- Activity -
Repeat, please, exactly the lines from the one that has "Tell me what's" through the end of the records below, with pictures dropped.

- Information given -
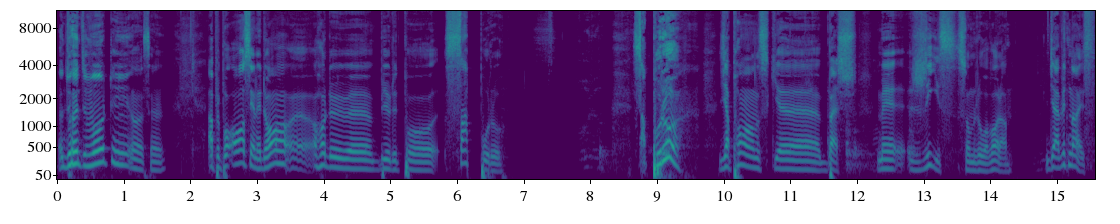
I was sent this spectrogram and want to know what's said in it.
du har inte varit i Asien. Apropå Asien, idag eh, har du eh, bjudit på Sapporo. Sapporo! Japansk eh, bärs med ris som råvara. Jävligt nice.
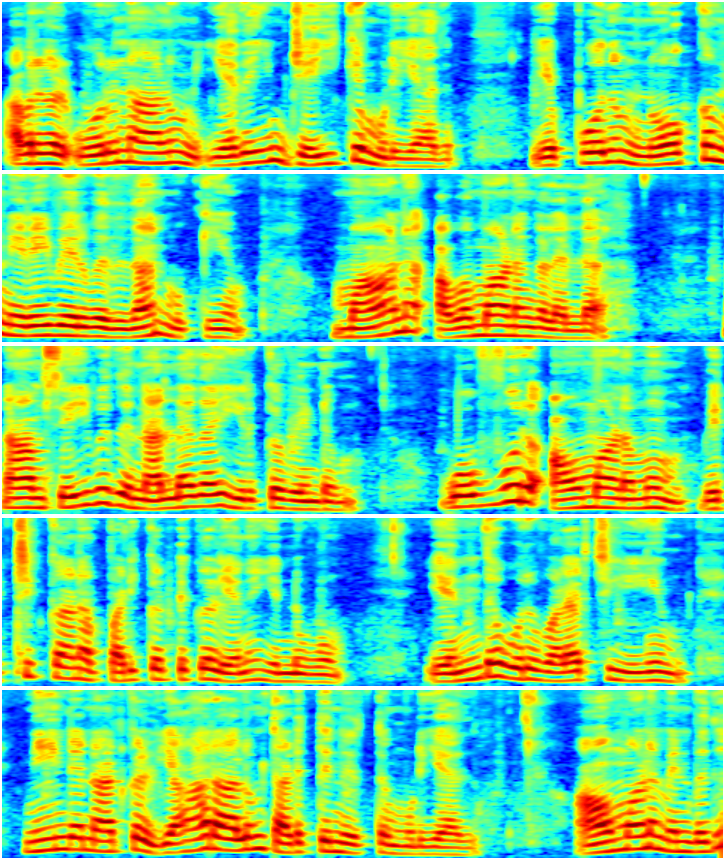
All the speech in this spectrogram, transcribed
அவர்கள் ஒரு நாளும் எதையும் ஜெயிக்க முடியாது. எப்போதும் நோக்கம் நிறைவேறுவதுதான் முக்கியம். மான அவமானங்கள் அல்ல. நாம் செய்வது நல்லதாய் இருக்க வேண்டும். ஒவ்வொரு அவமானமும் வெற்றிக்கான படிக்கட்டுகள் என எண்ணுவோம். எந்த ஒரு வளர்ச்சியையும் நீண்ட நாட்கள் யாராலும் தடுத்து நிறுத்த முடியாது. அவமானம் என்பது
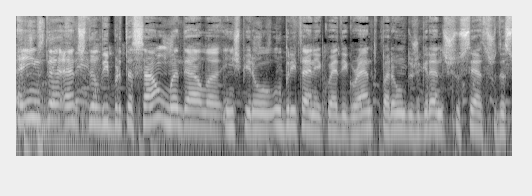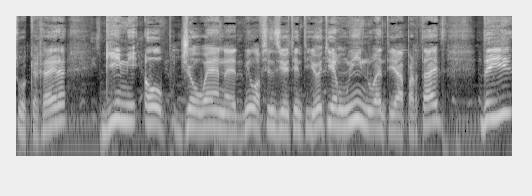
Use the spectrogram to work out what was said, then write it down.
Ainda antes da libertação, Mandela inspirou o britânico Eddie Grant para um dos grandes sucessos da sua carreira. Gimme Hope Joanna é de 1988 e é um hino anti-apartheid. Daí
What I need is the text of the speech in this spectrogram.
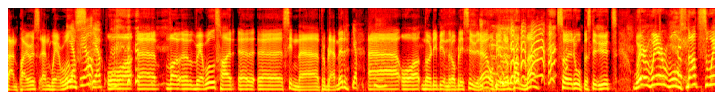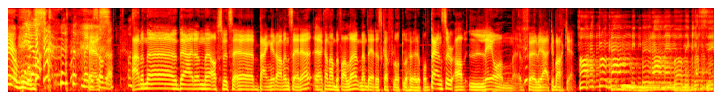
vampires and werewolves. Yep, yep. Og uh, werewolves har uh, sinneproblemer. Yep. Mm. og når de begynner å bli sure og begynner å banne, så ropes det ut We're werewolves, not swearwolves! Det er så bra. Nei, men uh, Det er en eh, absolutt eh, banger av en serie. Jeg kan anbefale, men dere skal få lov til å høre på 'Dancer' av Leon før vi er tilbake. For et program i burra med både klasse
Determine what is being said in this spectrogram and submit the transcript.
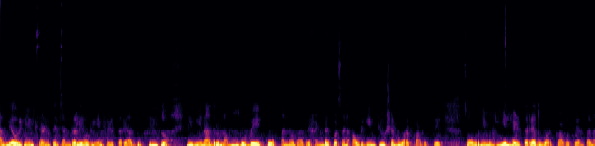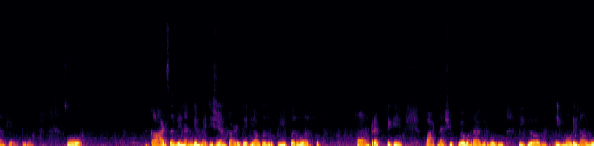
ಅಲ್ಲಿ ಅವ್ರಿಗೆ ಏನು ಕಾಣುತ್ತೆ ಜನರಲಿ ಅವ್ರು ಏನು ಹೇಳ್ತಾರೆ ಅದಕ್ಕಿಂತಲೂ ನೀವು ಏನಾದರೂ ನಂಬಬೇಕು ಅನ್ನೋದಾದರೆ ಹಂಡ್ರೆಡ್ ಪರ್ಸೆಂಟ್ ಅವ್ರ ಇಂಟ್ಯೂಷನ್ ವರ್ಕ್ ಆಗುತ್ತೆ. ಸೊ ಅವ್ರು ನಿಮಗೆ ಏನು ಹೇಳ್ತಾರೆ ಅದು ವರ್ಕ್ ಆಗುತ್ತೆ ಅಂತ ನಾನು ಹೇಳ್ತೀನಿ. ಸೊ ಕಾರ್ಡ್ಸಲ್ಲಿ ನನಗೆ ಮೆಜಿಷಿಯನ್ ಕಾರ್ಡ್ ಇದೆ. ಯಾವುದಾದ್ರೂ ಪೇಪರ್ ವರ್ಕ್ ಕಾಂಟ್ರ್ಯಾಕ್ಟಿಗೆ ಪಾರ್ಟ್ನರ್ಶಿಪ್ ವ್ಯವಹಾರ ಆಗಿರ್ಬೋದು. ಈಗ ಈಗ ನೋಡಿ ನಾವು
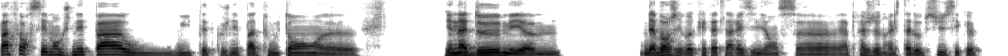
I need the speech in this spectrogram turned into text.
pas forcément que je n'ai pas, ou oui, peut-être que je n'ai pas tout le temps. Euh, il y en a deux, mais D'abord, j'évoquerai peut-être la résilience. Euh, après, je donnerai le stade obsus. C'est que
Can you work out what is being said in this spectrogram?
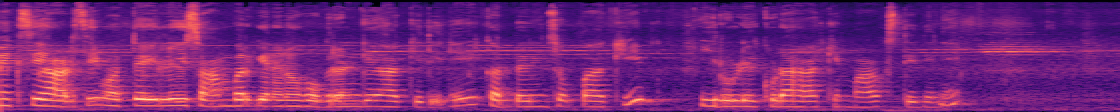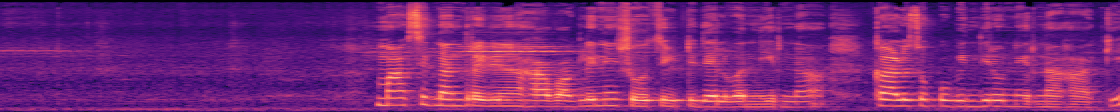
ಮಿಕ್ಸಿ ಆಡಿಸಿ ಮತ್ತು ಇಲ್ಲಿ ಸಾಂಬಾರಿಗೆ ನಾನು ಒಗ್ಗರಣೆಗೆ ಹಾಕಿದ್ದೀನಿ. ಕರ್ಬೇವಿನ ಸೊಪ್ಪು ಹಾಕಿ. ಈರುಳ್ಳಿ ಕೂಡ ಹಾಕಿ ಮಾಗಿಸ್ತಿದ್ದೀನಿ ಮಾಗಿಸಿದ ನಂತರ ಇಲ್ಲಿ ನಾನು ಆವಾಗಲೇ ಶೋಸಿ ಇಟ್ಟಿದ್ದೆ ಅಲ್ವ ನೀರನ್ನ ಕಾಳು ಸೊಪ್ಪು ಬೆಂದಿರೋ ನೀರನ್ನ ಹಾಕಿ.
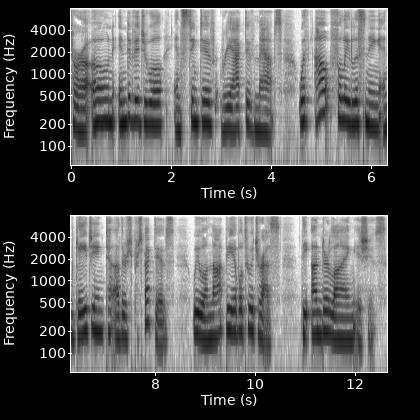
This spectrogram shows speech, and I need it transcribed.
to our own individual, instinctive, reactive maps without fully listening, engaging to others' perspectives, we will not be able to address the underlying issues.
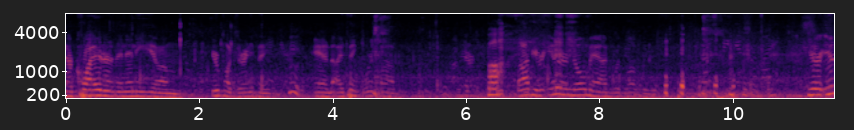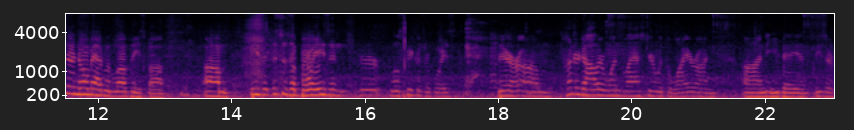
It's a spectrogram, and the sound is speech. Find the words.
they're quieter than any um, earplugs or anything. Hmm. And I think, where's Bob? Bob. Bob, your inner nomad would love these. your inner nomad would love these, Bob. Um, these, this is a Bose, and her little speakers are boys. They're um, $100 ones last year with the wire on, on eBay, and these are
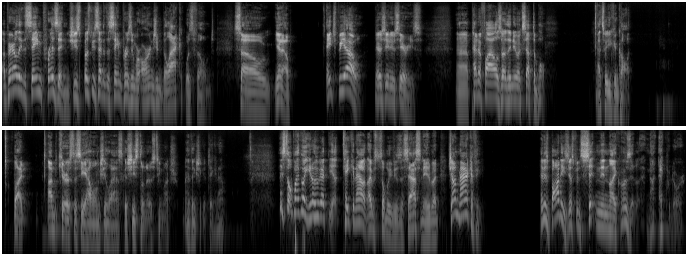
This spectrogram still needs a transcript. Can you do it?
Apparently, the same prison. She's supposed to be sent to the same prison where Orange and Black was filmed. So, you know, HBO, there's your new series. Uh, pedophiles are the new acceptable. That's what you can call it. But I'm curious to see how long she lasts because she still knows too much. I think she get taken out. They still, by the way, you know who got yeah, taken out? I still believe he was assassinated, but John McAfee. And his body's just been sitting in like, what was it? Not Ecuador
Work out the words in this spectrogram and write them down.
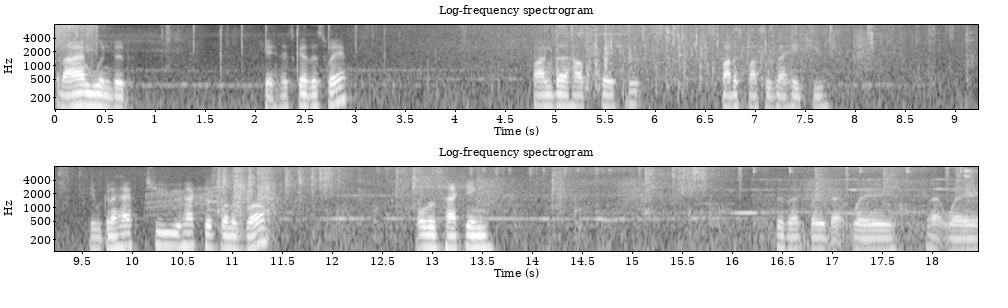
And I am wounded. Okay, let's go this way. Find the health station. Spider splicers, I hate you. Okay, we're gonna have to hack this one as well. All this hacking. go that way, that way, that way.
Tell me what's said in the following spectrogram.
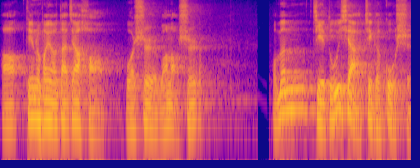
好，听众朋友，大家好，我是王老师。我们解读一下这个故事。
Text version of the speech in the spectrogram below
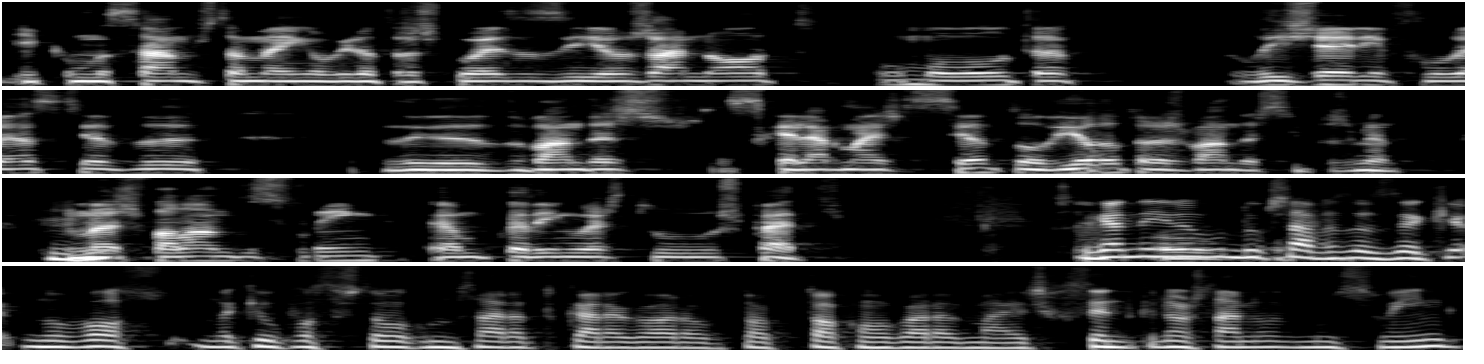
e começamos também a ouvir outras coisas e eu já noto uma ou outra ligeira influência de, de, de bandas se calhar mais recentes ou de outras bandas simplesmente. Uhum. Mas falando do swing, é um bocadinho este o espectro. Pegando aí no, que estavas a dizer, que no vosso, naquilo que vocês estão a começar a tocar agora, ou to- tocam agora de mais recente, que não está no, no swing,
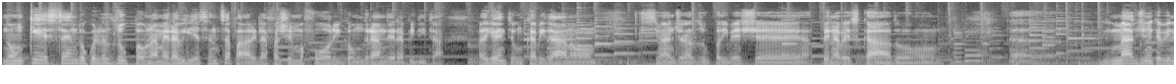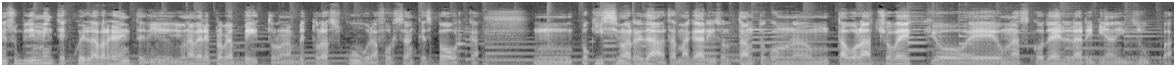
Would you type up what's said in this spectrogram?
nonché essendo quella zuppa una meraviglia senza pari la facemmo fuori con grande rapidità. Praticamente un capitano che si mangia una zuppa di pesce appena pescato eh, l'immagine che viene subito in mente è quella praticamente di, di una vera e propria bettola, una bettola scura, forse anche sporca, mh, mm, pochissimo arredata, magari soltanto con un tavolaccio vecchio e una scodella ripiena di zuppa.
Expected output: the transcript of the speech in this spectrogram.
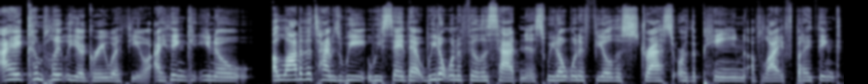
I completely agree with you. I think, you know, a lot of the times we we say that we don't want to feel the sadness we don't want to feel the stress or the pain of life but i think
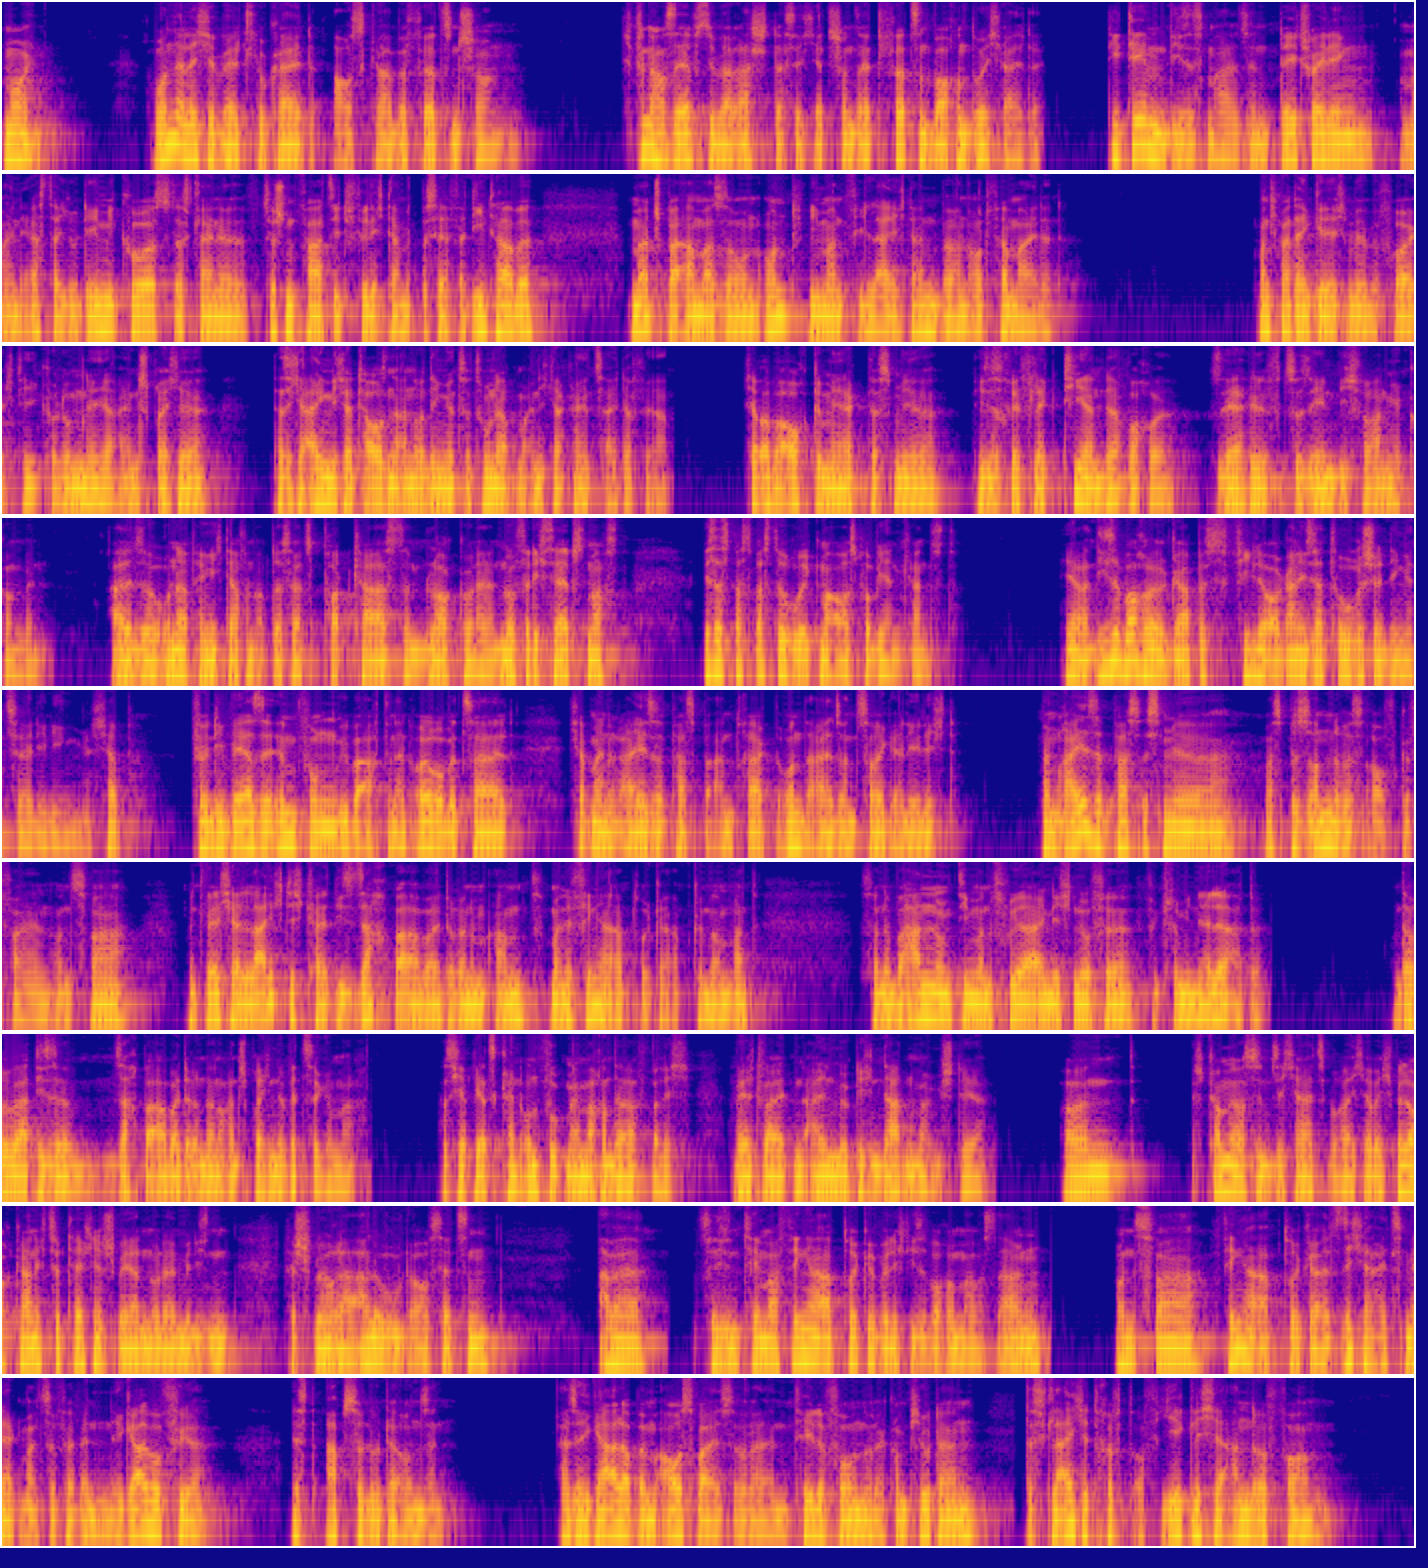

- Output of the exercise -
Tell me what's said in the following spectrogram.
好，听众朋友，大家好，我是王老师。我们解读一下这个故事。
Text version of the speech in the spectrogram below
e começamos também a ouvir outras coisas e eu já noto uma ou outra ligeira influência de, de, de bandas se calhar mais recentes ou de outras bandas simplesmente. Uhum. Mas falando do swing, é um bocadinho este o espectro. Pegando aí no, que estavas a dizer, que no vosso, naquilo que vocês estão a começar a tocar agora, ou to- tocam agora de mais recente, que não está no, no swing,
Would you type up what's said in this spectrogram?
nonché essendo quella zuppa una meraviglia senza pari la facemmo fuori con grande rapidità. Praticamente un capitano che si mangia una zuppa di pesce appena pescato eh, l'immagine che viene subito in mente è quella praticamente di, di una vera e propria bettola, una bettola scura, forse anche sporca, mh, mm, pochissimo arredata, magari soltanto con un tavolaccio vecchio e una scodella ripiena di zuppa.
Expected output: the transcript of the speech in this spectrogram.
I completely agree with you. I think, you know, a lot of the times we we say that we don't want to feel the sadness we don't want to feel the stress or the pain of life but i think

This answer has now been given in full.